_Dataset excerpts_:
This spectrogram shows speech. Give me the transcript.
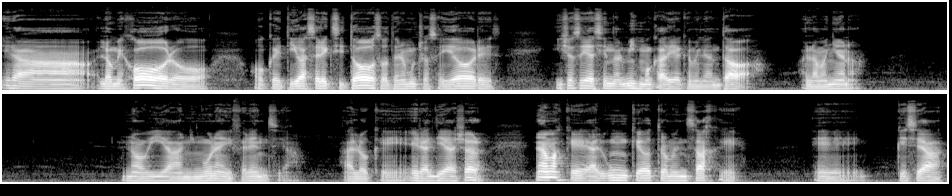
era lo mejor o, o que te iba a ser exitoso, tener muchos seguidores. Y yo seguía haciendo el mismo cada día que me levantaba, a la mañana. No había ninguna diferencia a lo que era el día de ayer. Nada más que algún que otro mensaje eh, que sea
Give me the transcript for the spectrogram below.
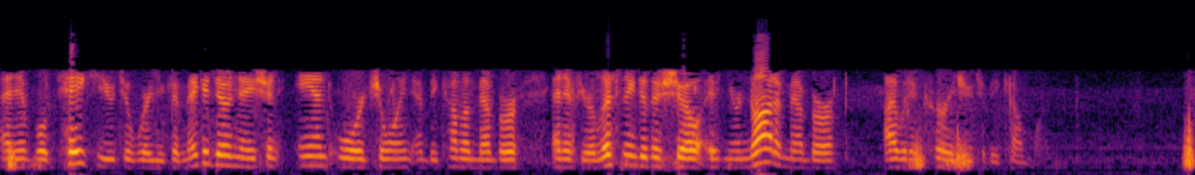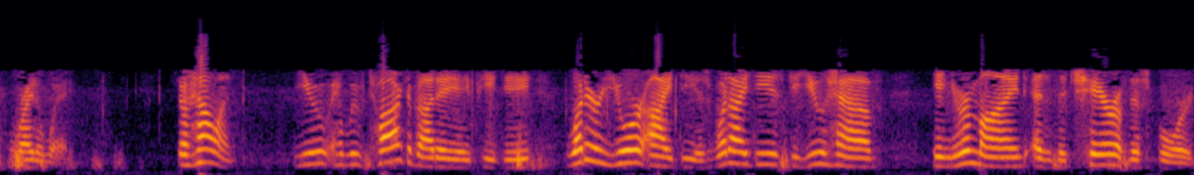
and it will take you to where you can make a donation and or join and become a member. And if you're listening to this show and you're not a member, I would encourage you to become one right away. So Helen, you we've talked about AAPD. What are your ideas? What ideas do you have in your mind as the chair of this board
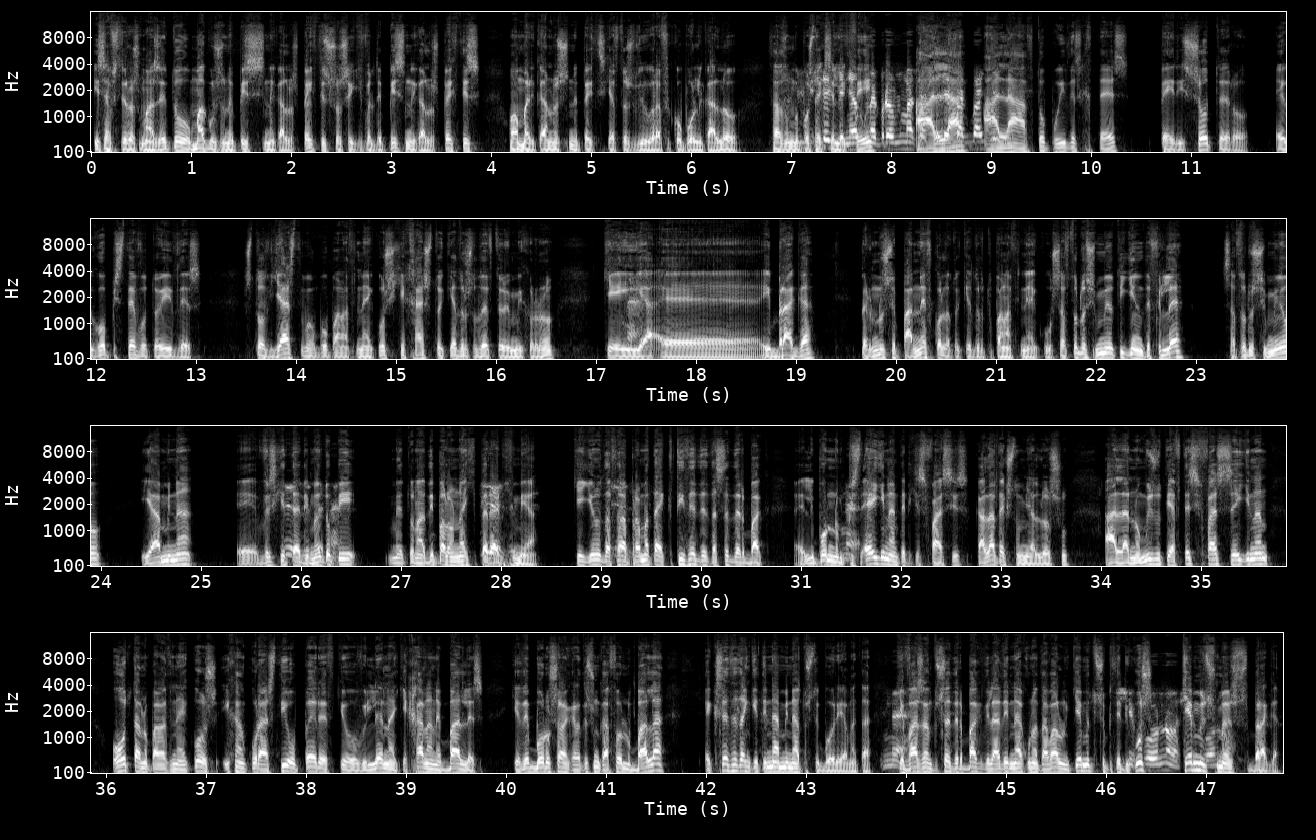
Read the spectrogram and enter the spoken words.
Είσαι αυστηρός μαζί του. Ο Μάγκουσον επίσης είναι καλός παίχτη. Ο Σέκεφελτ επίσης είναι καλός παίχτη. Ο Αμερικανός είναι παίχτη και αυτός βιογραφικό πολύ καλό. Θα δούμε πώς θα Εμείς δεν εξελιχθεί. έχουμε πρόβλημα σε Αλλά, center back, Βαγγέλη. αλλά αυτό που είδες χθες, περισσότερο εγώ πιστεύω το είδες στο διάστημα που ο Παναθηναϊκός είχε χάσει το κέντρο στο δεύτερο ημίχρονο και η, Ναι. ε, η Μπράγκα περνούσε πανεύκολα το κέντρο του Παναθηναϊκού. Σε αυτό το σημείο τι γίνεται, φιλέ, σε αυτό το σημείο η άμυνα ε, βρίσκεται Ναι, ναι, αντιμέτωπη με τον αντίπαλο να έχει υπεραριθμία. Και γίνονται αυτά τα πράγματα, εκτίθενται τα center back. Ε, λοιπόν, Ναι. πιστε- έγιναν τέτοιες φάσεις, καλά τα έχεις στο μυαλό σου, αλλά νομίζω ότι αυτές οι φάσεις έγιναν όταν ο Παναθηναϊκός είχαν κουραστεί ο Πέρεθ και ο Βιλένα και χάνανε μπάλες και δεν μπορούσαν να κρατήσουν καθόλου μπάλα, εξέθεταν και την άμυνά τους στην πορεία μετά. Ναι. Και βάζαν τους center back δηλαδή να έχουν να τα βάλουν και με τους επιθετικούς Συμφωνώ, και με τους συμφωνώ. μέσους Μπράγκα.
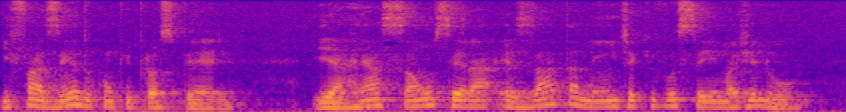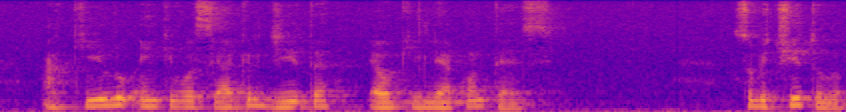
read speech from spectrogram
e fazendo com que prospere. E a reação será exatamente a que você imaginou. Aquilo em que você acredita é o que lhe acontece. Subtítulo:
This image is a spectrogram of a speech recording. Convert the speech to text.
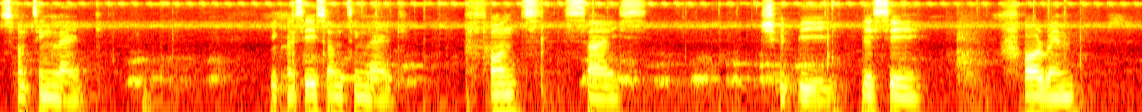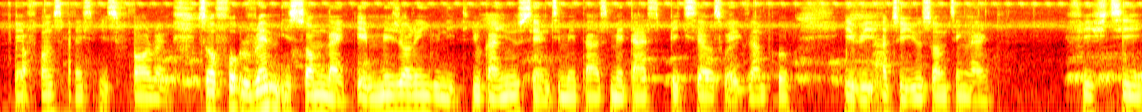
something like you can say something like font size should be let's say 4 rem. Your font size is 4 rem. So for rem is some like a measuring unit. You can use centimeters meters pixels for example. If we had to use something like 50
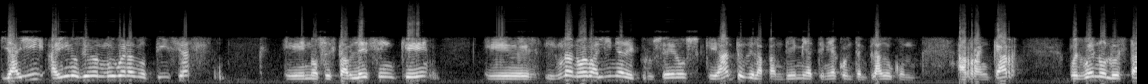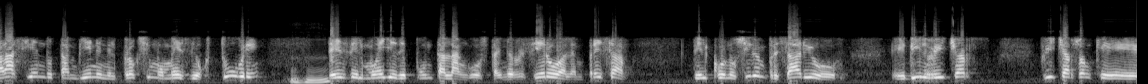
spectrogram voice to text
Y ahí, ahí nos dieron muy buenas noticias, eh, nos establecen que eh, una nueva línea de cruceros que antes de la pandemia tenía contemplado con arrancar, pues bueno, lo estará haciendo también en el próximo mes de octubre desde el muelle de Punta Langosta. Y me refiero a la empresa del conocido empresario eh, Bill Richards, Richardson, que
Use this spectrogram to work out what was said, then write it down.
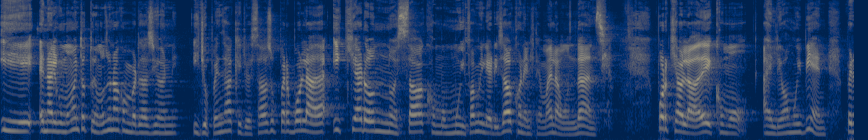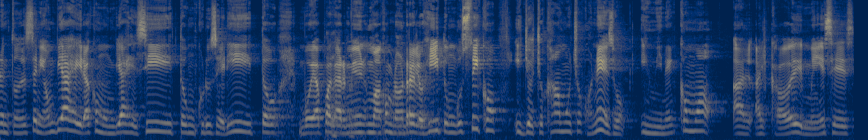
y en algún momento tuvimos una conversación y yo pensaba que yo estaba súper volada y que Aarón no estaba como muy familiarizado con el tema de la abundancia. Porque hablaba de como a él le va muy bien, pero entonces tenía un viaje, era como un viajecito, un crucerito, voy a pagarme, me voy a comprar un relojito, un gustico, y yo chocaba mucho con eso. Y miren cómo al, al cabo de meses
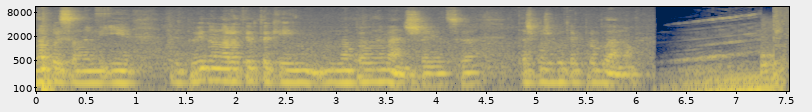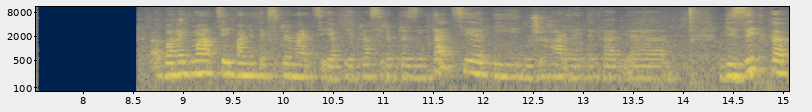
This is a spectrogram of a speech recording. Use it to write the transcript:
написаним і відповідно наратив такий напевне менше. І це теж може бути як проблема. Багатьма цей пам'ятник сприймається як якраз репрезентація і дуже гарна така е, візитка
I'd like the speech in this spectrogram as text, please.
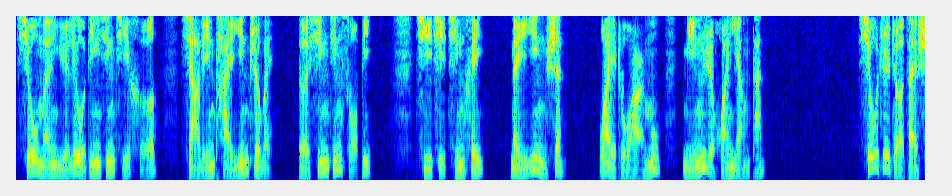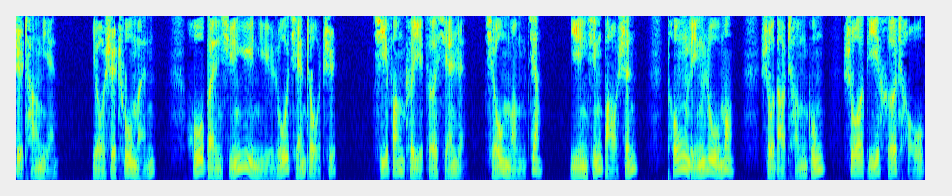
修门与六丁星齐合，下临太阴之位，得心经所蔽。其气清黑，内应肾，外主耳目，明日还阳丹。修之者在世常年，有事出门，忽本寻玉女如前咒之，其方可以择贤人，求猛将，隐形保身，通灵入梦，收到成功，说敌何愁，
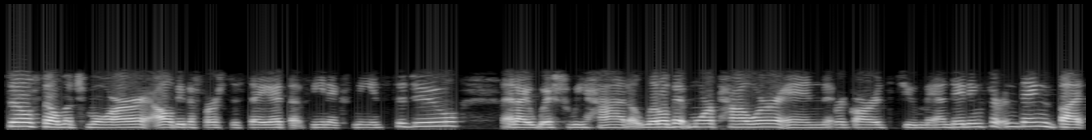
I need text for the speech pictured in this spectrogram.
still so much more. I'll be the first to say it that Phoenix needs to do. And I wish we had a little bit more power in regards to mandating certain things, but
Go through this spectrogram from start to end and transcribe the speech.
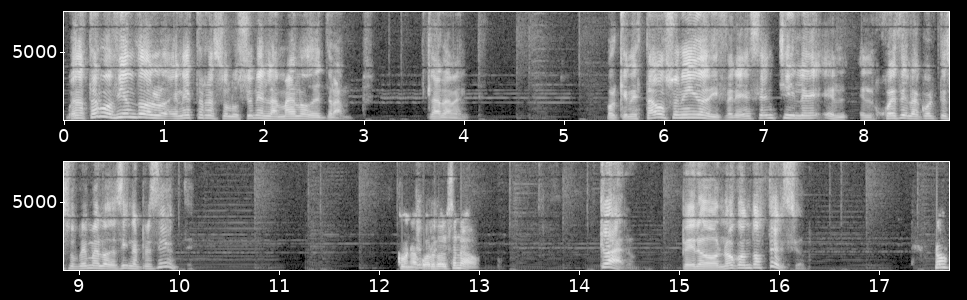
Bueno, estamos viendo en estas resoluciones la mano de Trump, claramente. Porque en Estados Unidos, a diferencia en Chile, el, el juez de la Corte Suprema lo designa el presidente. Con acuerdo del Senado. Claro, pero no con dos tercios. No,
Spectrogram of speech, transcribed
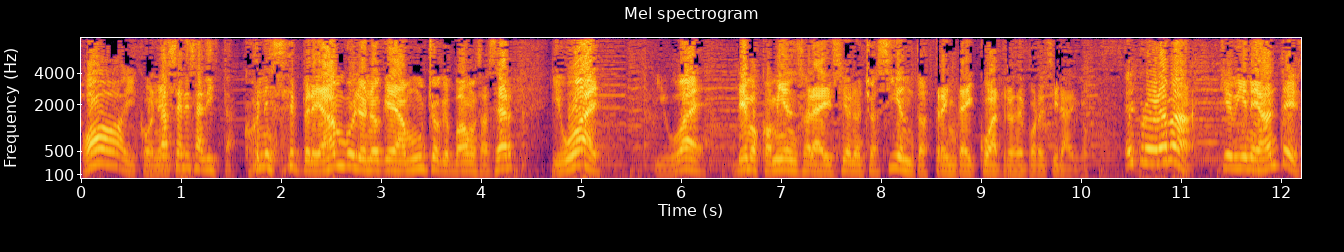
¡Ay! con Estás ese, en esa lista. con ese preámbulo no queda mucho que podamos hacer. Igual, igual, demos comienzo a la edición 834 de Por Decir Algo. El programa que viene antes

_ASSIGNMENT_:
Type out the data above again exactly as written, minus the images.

_SOLUTION TO THE PROBLEM_:
This spectrogram shows speech. Give me the transcript.
era lo mejor o, o que te iba a ser exitoso, tener muchos seguidores. Y yo seguía haciendo el mismo cada día que me levantaba, a la mañana. No había ninguna diferencia a lo que era el día de ayer. Nada más que algún que otro mensaje eh, que sea
Give me the transcript for the spectrogram below.
and it will take you to where you can make a donation and or join and become a member. And if you're listening to this show and you're not a member, I would encourage you to become one right away. So Helen, you we've talked about AAPD. What are your ideas? What ideas do you have in your mind as the chair of this board
Read the spectrogram and enter the spoken words.
Είσαι αυστηρός μαζί του. Ο Μάγκουσον επίσης είναι καλός παίχτη. Ο Σέκεφελτ επίσης είναι καλός παίχτη. Ο Αμερικανός είναι παίχτη και αυτός βιογραφικό πολύ καλό. Θα δούμε πώς θα Εμείς δεν εξελιχθεί. έχουμε πρόβλημα σε Αλλά, center back, Βαγγέλη. αλλά αυτό που είδες χθες, περισσότερο εγώ πιστεύω το είδες στο διάστημα που ο Παναθηναϊκός είχε χάσει το κέντρο στο δεύτερο ημίχρονο και η, Ναι. ε, η Μπράγκα περνούσε πανεύκολα το κέντρο του Παναθηναϊκού. Σε αυτό το σημείο τι γίνεται, φιλέ, σε αυτό το σημείο η άμυνα ε, βρίσκεται Ναι, ναι, αντιμέτωπη με τον αντίπαλο να έχει υπεραριθμία. Και γίνονται αυτά τα πράγματα, εκτίθενται τα center back. Ε, λοιπόν, Ναι. πιστε- έγιναν τέτοιες φάσεις, καλά τα έχεις στο μυαλό σου, αλλά νομίζω ότι αυτές οι φάσεις έγιναν όταν ο Παναθηναϊκός είχαν κουραστεί ο Πέρεθ και ο Βιλένα και χάνανε μπάλες και δεν μπορούσαν να κρατήσουν καθόλου μπάλα, εξέθεταν και την άμυνά τους στην πορεία μετά. Ναι. Και βάζαν τους center back δηλαδή να έχουν να τα βάλουν και με τους επιθετικούς Συμφωνώ, και με τους συμφωνώ. μέσους Μπράγκα.
read speech from spectrogram
e fazendo com que prospere. E a reação será exatamente a que você imaginou. Aquilo em que você acredita é o que lhe acontece. Subtítulo:
This image is a spectrogram of a speech recording. Convert the speech to text.
something like you can say something like font size should be let's say 4 rem. Your font size is 4 rem. So for rem is some like a measuring unit. You can use centimeters meters pixels for example. If we had to use something like 50
spectrogram voice to text
Y ahí, ahí nos dieron muy buenas noticias, eh, nos establecen que eh, una nueva línea de cruceros que antes de la pandemia tenía contemplado con arrancar, pues bueno, lo estará haciendo también en el próximo mes de octubre desde el muelle de Punta Langosta. Y me refiero a la empresa del conocido empresario eh, Bill Richards, Richardson, que
Use this spectrogram to work out what was said, then write it down.
y en algún momento tuvimos una conversación y yo pensaba que yo estaba súper volada y que Aarón no estaba como muy familiarizado con el tema de la abundancia. Porque hablaba de como a él le va muy bien, pero entonces tenía un viaje, era como un viajecito, un crucerito, voy a pagarme, me voy a comprar un relojito, un gustico, y yo chocaba mucho con eso. Y miren cómo al, al cabo de meses
This is a spectrogram of a speech recording. Use it to write the transcript:
написаним і відповідно наратив такий напевне менше. І це теж може бути як проблема. Багатьма цей пам'ятник сприймається як якраз репрезентація і дуже гарна така е, візитка
I'd like the speech in this spectrogram as text, please.
修门与六丁星齐合，下临太阴之位，得心经所蔽。其气清黑，内应肾，外主耳目，明日还阳丹。修之者在世常年，有事出门，忽本寻玉女如前咒之，其方可以择贤人，求猛将，隐形保身，通灵入梦，收到成功，说敌何愁，
I need text for the speech pictured in this spectrogram.
still so much more. I'll be the first to say it that Phoenix needs to do. And I wish we had a little bit more power in regards to mandating certain things, but
Go through this spectrogram from start to end and transcribe the speech.
Bueno, estamos viendo en estas resoluciones la mano de Trump, claramente. Porque en Estados Unidos, a diferencia en Chile, el, el juez de la Corte Suprema lo designa el presidente. Con acuerdo del Senado. Claro, pero no con dos tercios. No,
Spectrogram of speech, transcribed
¡Ay! con Estás ese, en esa lista. con ese preámbulo no queda mucho que podamos hacer. Igual, igual, demos comienzo a la edición 834 de Por Decir Algo. El programa que viene antes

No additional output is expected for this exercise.